Annette is French director Carax’s sixth feature, although he went 13 years without making one between 1999’s Pola X and 2012’s Holy Motors, which took £243,320, through Curzon.
Adam Driver and Marion Cotillard lead the film. Both are reliable box office draws in both mainstream and indie films; Driver through the recent Star Wars trilogy (2015’s Star Wars: The Force Awakens is still the highest-grossing film of all time in the UK and Ireland, with £123.2m) and Jim Jarmusch’s 2016 Paterson (£685,544); and Cotillard through Christopher Nolan’s Inception (£35.8m) and The Dark Knight Rises (£56.4m), and 2007’s La Vie En Rose (£1.7m), for which she won the Oscar for best actress.
The Mael brothers have also been in cinemas this summer through Edgar Wright’s documentary about them, The Sparks Brothers, up to £233,690 as of last weekend.
Starting a Fire
Modern Films is releasing Cathy Brady’s debut Wildfire, a drama about two reunited sisters unearthing their mother’s secret past, in 45 locations.
Brady won the £50,000 IWC Schaffhausen filmmaker bursary award, in association with the BFI, for the film at last year’s BFI London Film Festival.
Wildfire debuted at the online Toronto International Film Festival in 2020. The film is led by Nora-Jane Noone and Nika McGuigan; McGuigan died in July 2019 aged 33, after filming had completed.
Last weekend Modern Films hosted an outdoor preview screening at Barry McGuigan Park in Clones, Ireland – the McGuigan family’s hometown.
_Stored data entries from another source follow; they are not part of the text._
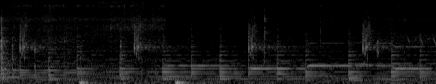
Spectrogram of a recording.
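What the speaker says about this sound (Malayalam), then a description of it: "ഈ തക്കാളി ഒന്ന് വഴന്ന് കിട്ടി" Tomatoes soften in a hot pan for a lentil curry, giving a quiet, steady sizzle with a few soft stirring scrapes and light thumps.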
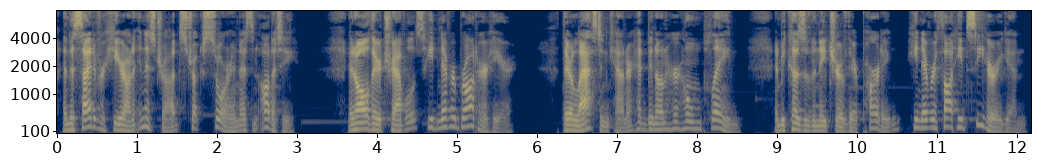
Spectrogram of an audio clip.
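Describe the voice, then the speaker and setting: A man narrating a fantasy audio drama in a deliberate, theatrical storytelling style. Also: a little high, very animated, bright, forceful tone. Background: music.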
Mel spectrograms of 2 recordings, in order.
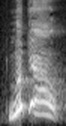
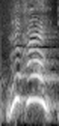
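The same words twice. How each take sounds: First: Higher-pitched warning call. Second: Extremely high little-sister squeal of warning. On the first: Little sister warning her brother at the curb, higher voice. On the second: Little sister warning her brother at the curb, extremely high squeal. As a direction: cry the warning in a tiny squeaky kid voice. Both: Acted. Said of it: "said D W".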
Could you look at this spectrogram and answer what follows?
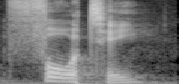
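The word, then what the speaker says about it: forty: that helps with meaning similarly compare 40 and 14 okay a lot of my students get confused have problems with defining 14 and 40 okay it's Dum d d dum dum D 40 14 D Dum 14 D dum dum d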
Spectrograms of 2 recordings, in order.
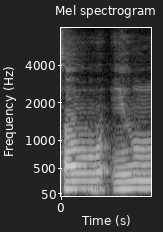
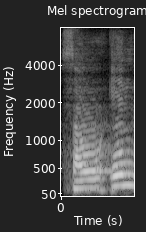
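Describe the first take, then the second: First: The final n sound is hidden and nasalized. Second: The final n sound is pronounced clearly. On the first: The speaker calls it right. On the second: The speaker calls it wrong.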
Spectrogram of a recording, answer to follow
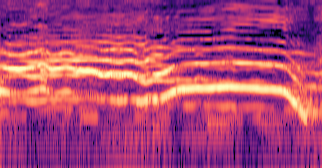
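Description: A single long, high-pitched squeal from a person's voice, held on one note, rising in pitch partway through and then sliding down as it ends.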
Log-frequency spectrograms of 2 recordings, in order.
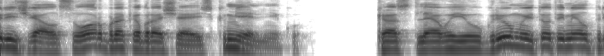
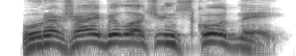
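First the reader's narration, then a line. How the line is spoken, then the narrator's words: Barked. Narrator (Russian): рявкнул он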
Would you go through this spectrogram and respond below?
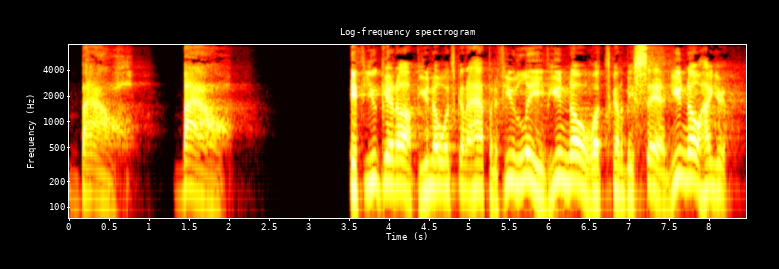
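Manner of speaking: put-on mild, demanding half-yell, scream kept mild. Retelling a night at a drive-in, voicing a statue that urges bowing: imitating a screaming statue. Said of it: "the statue of Babylon was screaming at me".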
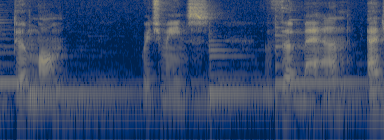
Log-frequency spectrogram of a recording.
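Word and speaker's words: من: I, which is man, you're not saying man as in Dutch with the lazy a, but you're saying with the pronounced a, as for example in Spanish, when you say vale, the a, that's the one that you use in Farsi too.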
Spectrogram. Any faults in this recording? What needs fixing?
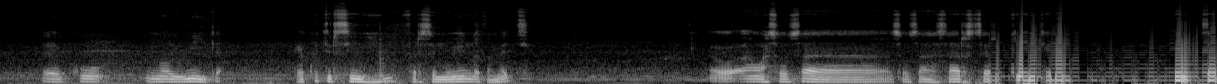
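From 9.89 s to 12.18 s the speech turns into a rigid, metallic buzz pitched at 188 Hz: robotic sound from repeated short buffers. The likely cause is late-arriving audio, with the playback filling most of the gap by looping a roughly 5 ms fragment while real audio is skipped. A spectrogram would show flat, evenly spaced harmonics at multiples of 188 Hz, and the waveform would show identical cycles repeating every 5.3 ms. Larger jitter buffers or a stable, higher-priority audio thread would keep new audio arriving on time.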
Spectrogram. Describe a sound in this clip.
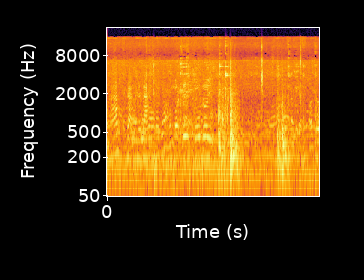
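Glass bottles clink in a crate.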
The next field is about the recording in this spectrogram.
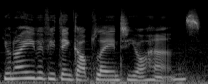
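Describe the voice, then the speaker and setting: A woman's voice: a little high, a little fast, soft background music, close to an everyday voice. A woman voicing a proud, composed male wolf fighter who speaks formally in a video game. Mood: grave, proud.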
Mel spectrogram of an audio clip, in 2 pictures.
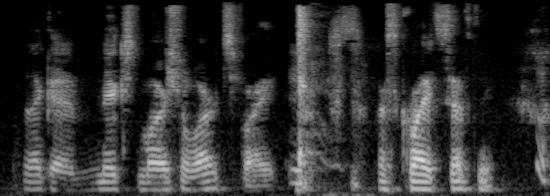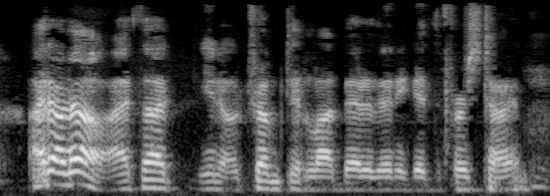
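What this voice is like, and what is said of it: Rough, sick-sounding voice. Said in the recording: “A little bronchitis, so pardon my voice.”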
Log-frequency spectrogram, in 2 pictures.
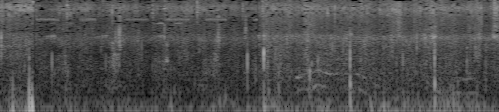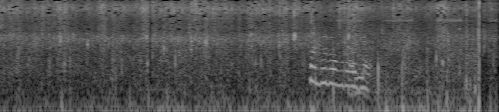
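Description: Footsteps scuff on a wet paved path.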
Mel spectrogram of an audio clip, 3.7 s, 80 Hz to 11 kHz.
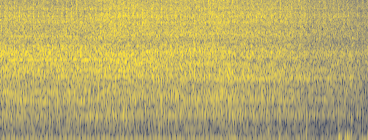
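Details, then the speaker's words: Wright Stander ZK mower after wheel motor, pump, hose and filter replacement, reservoir being filled with 15W-50 Mobil 1 and air purged; engine running with steady even drone and smooth hydraulic hiss, no knocks or whine, needing more fluid. Normal running. "Alright, so I got the motor running and looks like it's going to need quite a bit more fluid."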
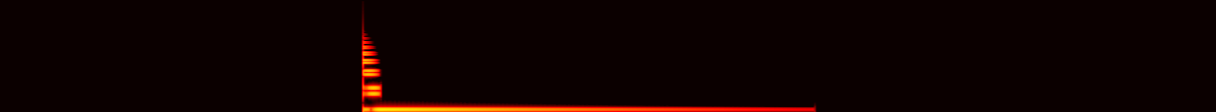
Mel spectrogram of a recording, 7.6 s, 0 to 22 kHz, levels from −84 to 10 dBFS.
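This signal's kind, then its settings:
two-operator FM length 2.82 s, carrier 103 Hz, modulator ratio 7.45, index 4.5, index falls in 0.11 s linear, decay 4.62 s, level −15 dB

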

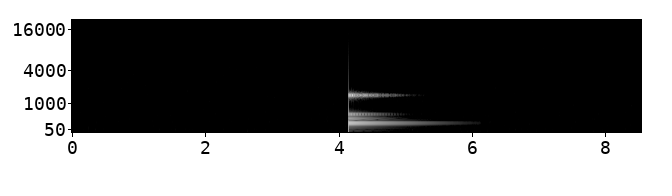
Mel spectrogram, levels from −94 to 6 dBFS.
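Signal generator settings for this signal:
drum after Risset length 1.99 s, pitch 230 Hz, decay 1.74 s, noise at 1,500 Hz, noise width 100 Hz, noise 50%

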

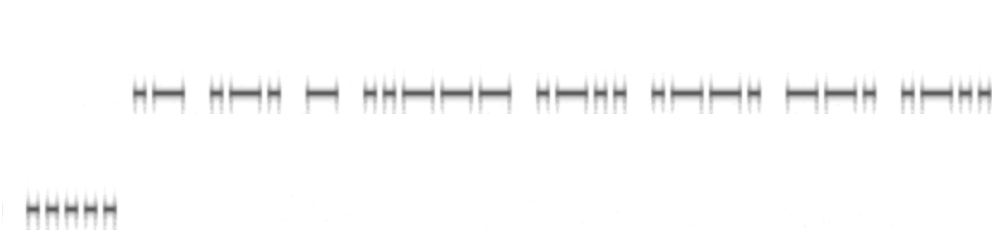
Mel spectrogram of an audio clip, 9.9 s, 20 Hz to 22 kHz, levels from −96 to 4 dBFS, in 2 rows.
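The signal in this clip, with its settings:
Morse code "ART2LPGL5" 25 words per minute 678 Hz −27.5 dBFS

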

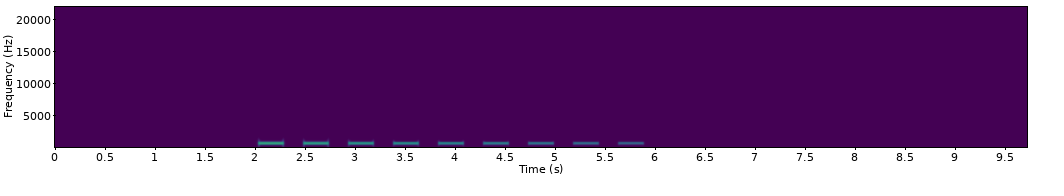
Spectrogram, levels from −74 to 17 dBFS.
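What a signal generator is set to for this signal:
level staircase 686 Hz −14 dBFS, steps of −3 dB, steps 9, 0.25 s 0.20 s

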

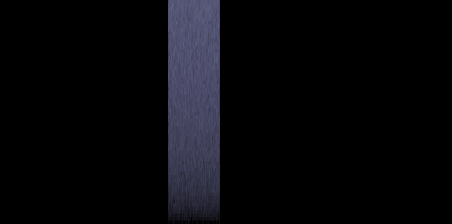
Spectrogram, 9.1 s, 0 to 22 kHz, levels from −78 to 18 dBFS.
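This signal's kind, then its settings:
noise violet, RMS −31 dBFS 1.02 s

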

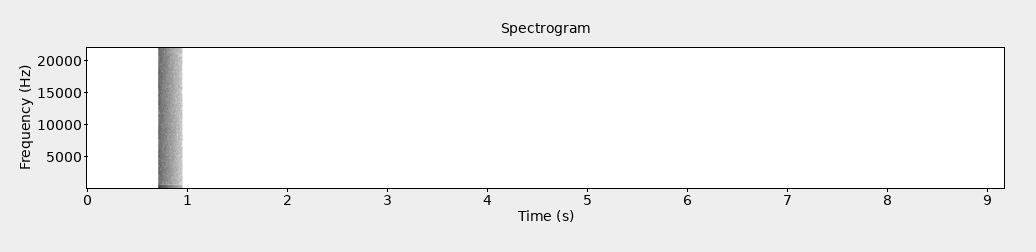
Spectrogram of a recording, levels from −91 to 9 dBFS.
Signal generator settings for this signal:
synth snare length 0.23 s, tones 230 Hz, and 360 Hz, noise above 700 Hz, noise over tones 4 dB, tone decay 0.32 s, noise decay 0.37 s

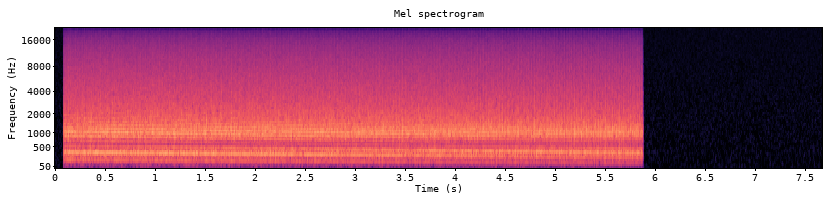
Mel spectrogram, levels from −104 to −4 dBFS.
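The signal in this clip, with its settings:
pulse-train model of a four-cylinder engine, changing speed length 5.79 s, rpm 5,300, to 3,300, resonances 350/1,000 Hz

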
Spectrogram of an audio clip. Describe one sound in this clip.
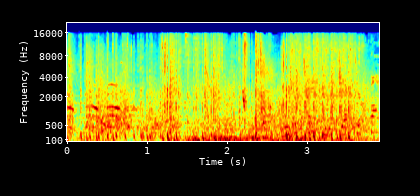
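A submachine gun fires rapid bursts at close range.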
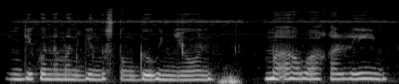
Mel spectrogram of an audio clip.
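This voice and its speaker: A woman's voice: on the high side, fairly even intonation, measured pace, slightly rough. A young woman playing a terrified victim, fearful and pleading, in an amateur student radio drama. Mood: desperate pleading. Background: loud dramatic music.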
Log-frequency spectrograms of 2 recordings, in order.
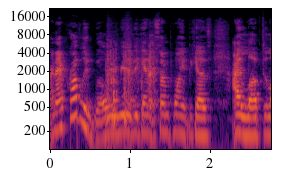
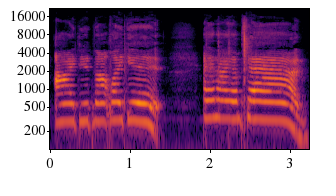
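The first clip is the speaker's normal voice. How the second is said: higher, slower and louder, hammed-up sadness; mock sad whine; 8 semitones higher, 5 dB louder, much slower than usual. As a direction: wail it like a playful pouting child. Mock grief over disliked book.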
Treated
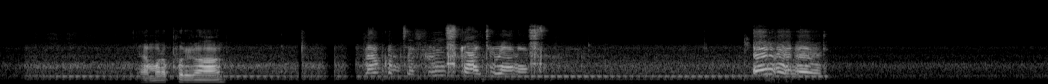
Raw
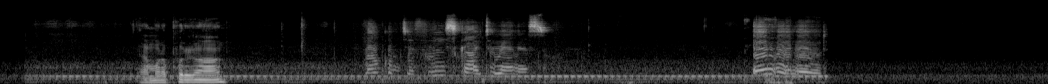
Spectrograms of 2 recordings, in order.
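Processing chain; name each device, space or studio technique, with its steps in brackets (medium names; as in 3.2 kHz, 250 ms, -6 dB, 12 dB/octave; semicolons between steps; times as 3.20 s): toy sound module (decimation joined by straight lines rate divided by 4×; class-D stage that switches slowly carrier 12 kHz; cabinet simulation 570–4100 Hz, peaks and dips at 600 Hz +5 dB, 900 Hz +10 dB, 1.4 kHz +9 dB, 2.1 kHz +10 dB, 3 kHz -6 dB); 2.98–3.56 s: gate with hold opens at -34 dBFS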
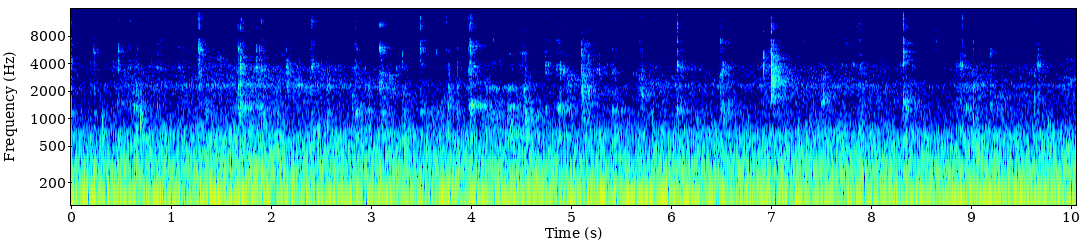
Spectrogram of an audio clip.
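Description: A person chewing a piece of lime, with many small irregular wet mouth clicks over a steady low hum.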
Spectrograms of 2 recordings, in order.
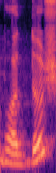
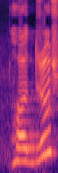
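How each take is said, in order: First: The middle has a doubled 'dd' sound. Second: The middle has a 'dr' consonant cluster. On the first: "উচ্চারণে ভদ্দর শব্দটি এসেছে" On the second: "ভদ্র শব্দ থেকে"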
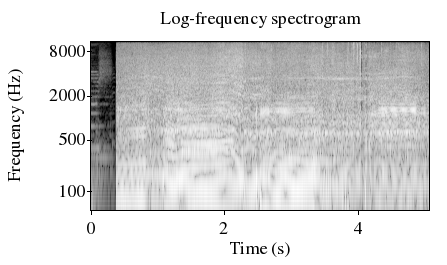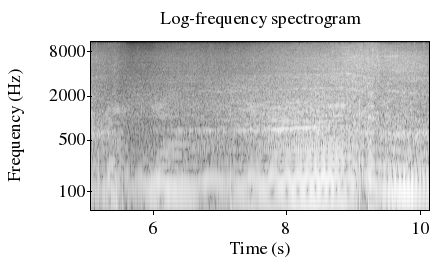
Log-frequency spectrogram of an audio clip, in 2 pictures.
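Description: KTM 125 Duke's 124.7 cc single-cylinder engine running under way. Its pitch falls about a second in, holds, then climbs steadily as it revs up and drops sharply near the end at a gear change.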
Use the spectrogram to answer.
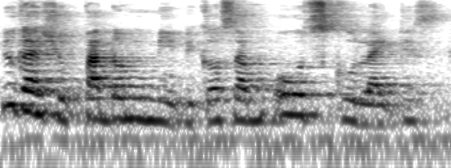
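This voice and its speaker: With a Nigerian accent, the speaker talks at a moderate pace with ordinary pitch variation, amid audible room echo and noticeable background noise. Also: woman. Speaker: YouTuber. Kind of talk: casual vlog commentary.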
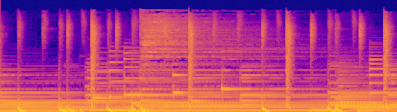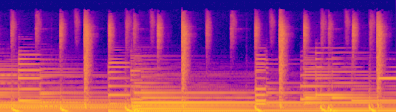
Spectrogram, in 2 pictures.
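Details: Piano music plays throughout, with struck keyboard chords and sustained notes.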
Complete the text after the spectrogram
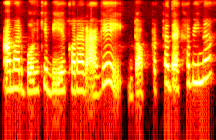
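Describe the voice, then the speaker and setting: Woman voicing a clowning young man, playful teasing, slightly high, gravelly, dry close sound. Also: normal speed, darkish tone.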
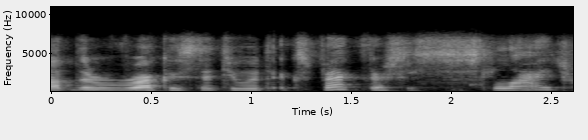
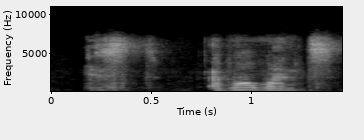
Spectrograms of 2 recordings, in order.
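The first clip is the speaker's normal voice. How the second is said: hushed, half-whispered words; 3 semitones higher than usual. Narrator voicing a character standing at the front door, half-whispering. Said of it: "Kaylee whispers".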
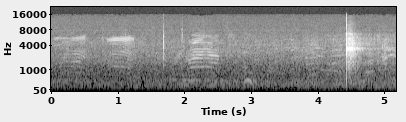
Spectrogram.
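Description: A single sharp, ringing metallic ping about four and a half seconds in, typical of a metal baseball bat hitting the ball. Before it come several faint, short, high-pitched calls.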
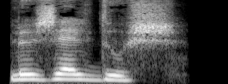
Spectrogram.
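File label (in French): "Le gel douche", French; vocabulaire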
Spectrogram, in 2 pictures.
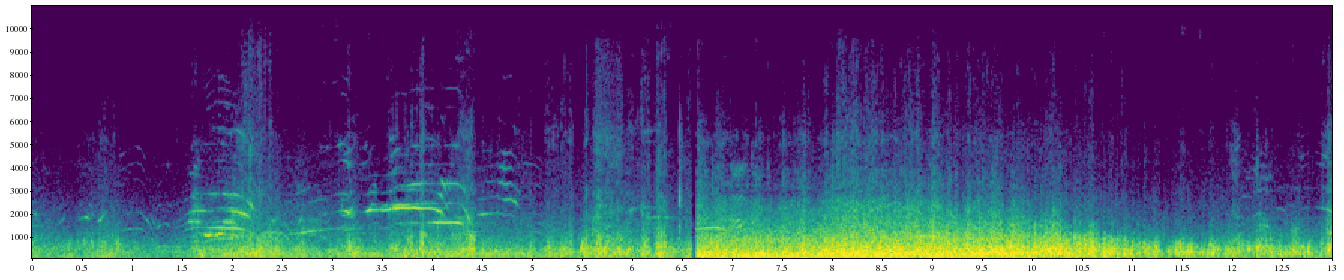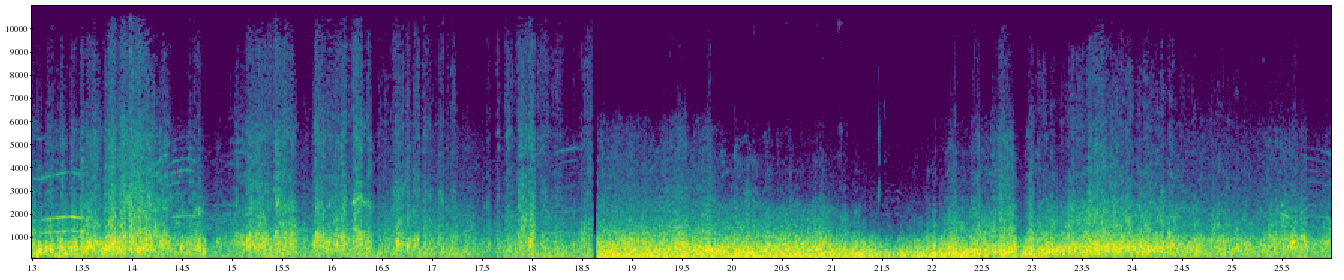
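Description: Wind blusters across the microphone outdoors.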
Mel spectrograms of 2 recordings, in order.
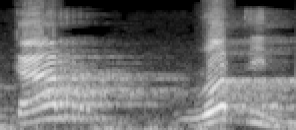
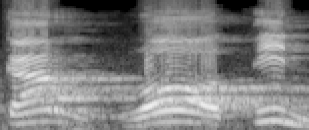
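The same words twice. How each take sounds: First: কার রতিন with the two ra sounds held together; joined correctly. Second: কার রতিন said as two separate broken words; split apart wrongly. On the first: Teacher showing students the right joined reading. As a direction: run কার into রতিন with the doubled r. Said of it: "এরকম আলাদা আলাদা করা যাবে না". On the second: Teacher demonstrating the wrong split to students. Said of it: "এখন যদি আপনি এইভাবে বলেন". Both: Shown as a demonstration.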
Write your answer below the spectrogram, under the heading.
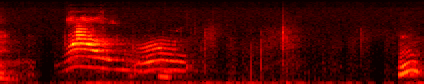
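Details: Young Bengal kitten making appreciative noises over his dinner: a clear, bright meow that rises then falls, followed by a lower drawn-out mew and a brief third call, with a person softly talking nearby.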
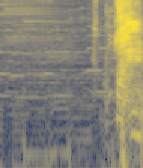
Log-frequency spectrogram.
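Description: A single sharp, loud sneeze bursts out at the end after a stretch of quiet low background, close to the microphone.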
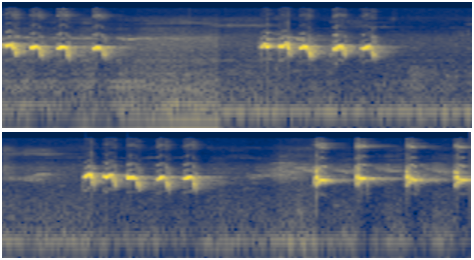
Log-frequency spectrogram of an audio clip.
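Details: Female sooty-headed bulbul calling to males: bursts of four or five quick, slurred downward chirps around a bright mid-high pitch, repeated after short pauses, with a low steady hum underneath.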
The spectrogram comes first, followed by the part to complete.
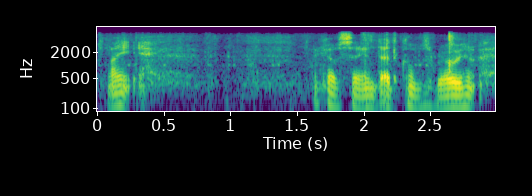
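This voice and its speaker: Over noticeable background noise, a man with a Scottish accent talks at a fairly low pitch with monotone, flat intonation. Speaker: urban explorer and video creator. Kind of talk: solo vlog narration while exploring. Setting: outdoors in woods. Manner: quiet.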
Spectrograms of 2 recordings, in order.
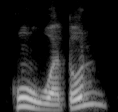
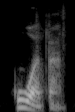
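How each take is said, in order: First: The word ends in -un. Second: The word ends in -an. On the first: The noun is read in the nominative case. "atau dibaca rafa" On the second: The noun is read in the accusative case. "atau dibaca nasab"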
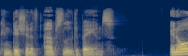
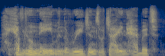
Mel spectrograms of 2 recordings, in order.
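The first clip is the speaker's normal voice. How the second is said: mournful. A narrator's reading. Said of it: "replied the voice mournfully".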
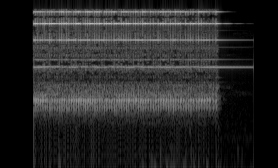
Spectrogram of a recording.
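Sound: alarm clock ringing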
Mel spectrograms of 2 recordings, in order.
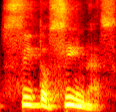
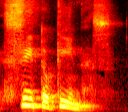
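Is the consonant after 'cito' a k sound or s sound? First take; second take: s sound; k sound. First: The consonant after 'cito' is an s sound. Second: The consonant after 'cito' is a k sound. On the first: The speaker calls it wrong. "y no citocinas, como algunos dicen por allí" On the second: The speaker calls it right. "yo prefiero la pronunciación y de hecho, desde el punto de vista etimológico, es la correcta"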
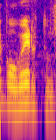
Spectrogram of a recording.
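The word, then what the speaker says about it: Goebertus: En primer lugar, saludo a Juanita Gobertus. ¿Así se pronuncia su apellido, Juanita? Así es, Juan Pablo, muchísimas gracias por esta invitación.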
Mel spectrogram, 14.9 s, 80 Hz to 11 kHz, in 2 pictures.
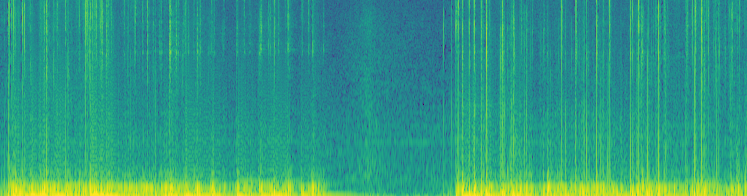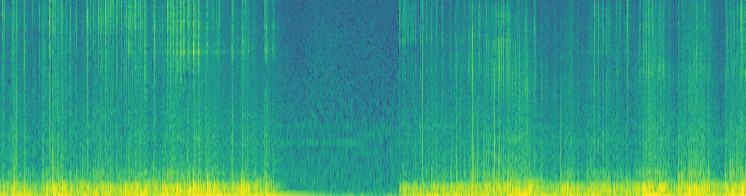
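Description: Long nails and fingertips scratch the hollow steel mesh grille of a silver Blue Yeti microphone, producing a dense, rumbling, scratchy texture concentrated in the low end. The scratching fades into two brief near-silent pauses, around 3.5–4.5 s and 10.5–11.5 s, before resuming at full strength.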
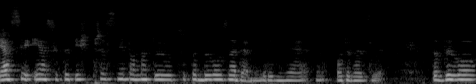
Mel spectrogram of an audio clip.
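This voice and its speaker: The voice is somewhat breathy and dark, mellow in tone, delivered with monotone, flat intonation. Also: woman. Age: 20s. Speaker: nursery school teacher. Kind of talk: personal testimony interview. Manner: halting, many fillers.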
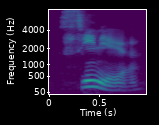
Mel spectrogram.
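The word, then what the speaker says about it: синяя: But in Russian, an unstressed ya is pronounced more like y. Think of the word language. Yizik. We don't say yazik because the stress is on y. Yizik. Y. Sinia. Sinia.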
Nika was honoured at the screening, and posthumously awarded the Irish Film and Television Academy award for best actress for the film.
Sony is releasing comedy Here Today, directed by Billy Crystal, who also stars opposite Tiffany Haddish in the story of a veteran comedy writer who forms an unlikely friendship with a younger New York street singer. The film will start in 179 locations.
Rise of the Footsoldier: Origins, the fifth in the Footsoldier series of crime dramas, will open in 243 locations through Signature Entertainment. The previous high mark for the series was the 2007 first film, which opened to £85,903 and ended on £170,853. Interest in the series has grown over the years with strong performance on DVD and VoD; Signature will be looking to set a new bar this time out.
Limited releases include Republic Film Distribution’s Sundance 2021 documentary Misha and the Wolves, the true story behind a successful but deceptive Holocaust memorial, in 24 locations; music documentary Justine Jensen: Falling For Stradivari in 22 sites through Asterisk Films; and Venice 2020 police drama Shorta in six sites through Vertigo Releasing.
Photojournalist documentary Almost Liverpool 8 opened in two sites on Wednesday 1 through Dartmouth Films; while Andy Kelleher’s Second Spring is playing at a single location this weekend – London’s Prince Charles Cinema.
Key holdovers include three-time number one Free Guy; Universal’s horror Candyman; and Picturehouse Entertainment’s The Nest starring Jude Law and Carrie Coon.